Cybercriminals have shifted their efforts from targeting individuals' personal information to the intellectual capital of global corporations, according to a report released Monday by McAfee and defense contractor Science Applications International Corporation.
The study of more than 1000 senior IT executives in the US, Britain, Japan, China, India, Brazil and the Middle East, revealed that intellectual capital often has little to no protection. And cybercriminals have found that trade secrets, marketing plans and research and development findings is often worth more money than personal data, such as credit card numbers and bank credentials.
Simon Hunt, vice president and chief technology officer of endpoint security at McAfee, said the shift in cybercriminals' focus was an evolution.

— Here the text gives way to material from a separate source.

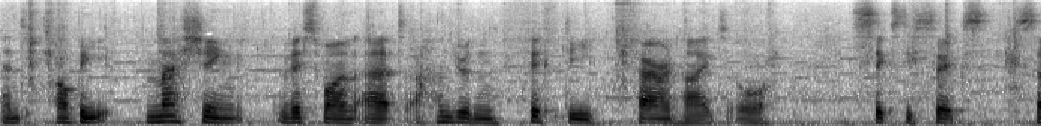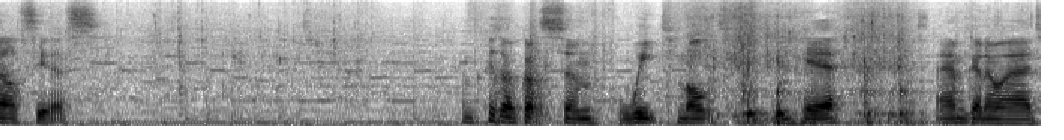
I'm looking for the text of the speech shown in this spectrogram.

“The level of expertise in the criminal world is growing all the time,” Hunt said.
“Meanwhile, highly sensitive intellectual capital is stored almost exclusively electronically now. It is worth a lot of money and people will pay for it.”
The report came the heels of such cyberattacks as Night Dragon and Operation Aurora, which had hackers infiltrating the networks of global corporations, most notably Google, to steal information.

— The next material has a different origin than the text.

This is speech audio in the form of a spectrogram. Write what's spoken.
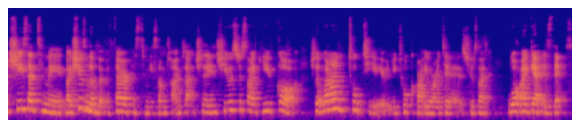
she said to me, like she was a little bit of a therapist to me sometimes actually, and she was just like, "You've got." She's like, "When I talk to you and you talk about your ideas, she was like, what I get is this."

But most organisations were not conducting frequent risk assessments of their network, the report said. Of those that experienced a data breach, only half took steps to find the source of the breach – leaving them open to repeated attacks, said Scott Aken, vice president for cyber operations at Science Applications International.

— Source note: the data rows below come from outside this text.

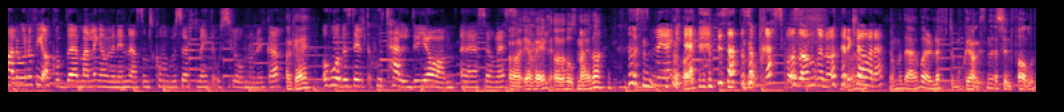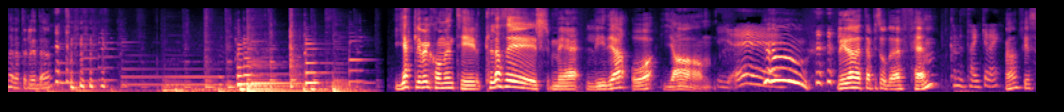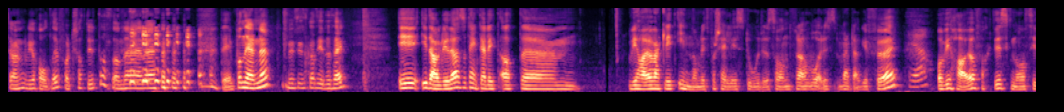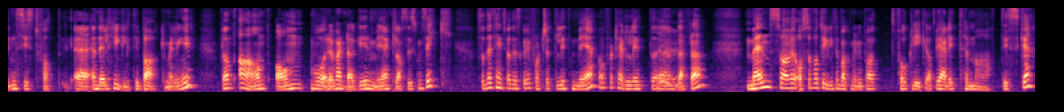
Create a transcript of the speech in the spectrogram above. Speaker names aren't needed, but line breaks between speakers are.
Hallo, nå fikk jeg akkurat eh, melding av en venninne som kommer og besøkte meg til Oslo om noen uker.
Okay.
Og hun har bestilt Hotell Dujan-service
Uh, Ja vel. Og hos meg, da?
hos meg. Du setter sånn press på oss andre nå. Er du klar over det?
Ja, men Det er jo bare å løfte konkurransen. Det er sunt for alle, det, vet du, Lydia. Hjertelig velkommen til Klassisk med Lydia og Jan. Yeah. Lydia, dette er episode fem.
Kan du tenke deg?
Ja, fy søren, vi holder fortsatt ut, altså. Det er, eh, det er imponerende, hvis vi skal si det selv. I, i dag, Lydia, så tenkte jeg litt at eh, vi har jo vært litt innom litt forskjellige historier sånn fra våre hverdager før.
Ja.
Og vi har jo faktisk nå siden sist fått eh, en del hyggelige tilbakemeldinger. Blant annet om våre hverdager med klassisk musikk. Så det tenkte vi at det skal vi fortsette litt med, og fortelle litt eh, derfra. Men så har vi også fått hyggelig tilbakemelding på at folk liker at vi er litt tematiske.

Still, many IT executives believe they are spending too much to secure their intellectual capital, he said. Since the recession, more companies have made the move to storing data outside their home country to cut costs, and about half of those surveyed said they were reassessing the risks of storing data abroad. China, Russia and Pakistan were believed to be the least safe locations for data storage, while Britain, Germany and the US were perceived to be the safest.
Organisations in the US, China and India spend an average of $1 million a week to secure sensitive information abroad.
The report also warned about the blurred line between insiders and outsiders. Corporations were struggling to distinguish between outside attacks and threats that were, more often, originating from inside their network, Aken said.
“If you're not also looking at your network from the inside, you're missing a big part,” he said. “You have to look from the outside in to help try to find some of these people who might already be on your network.”
The survey found that a quarter of organszations have had a merger, acquisition or product launch slowed or stopped by a data breach. And just three in 10 reported all data leakage incidents, while six in 10 selected which breaches to report, indicating their reluctance to admit a vulnerability to customers or other potential attackers.
Further, 80 percent of organisations said they were influenced by privacy laws requiring notification of data breaches to customers when choosing in which country to store sensitive information.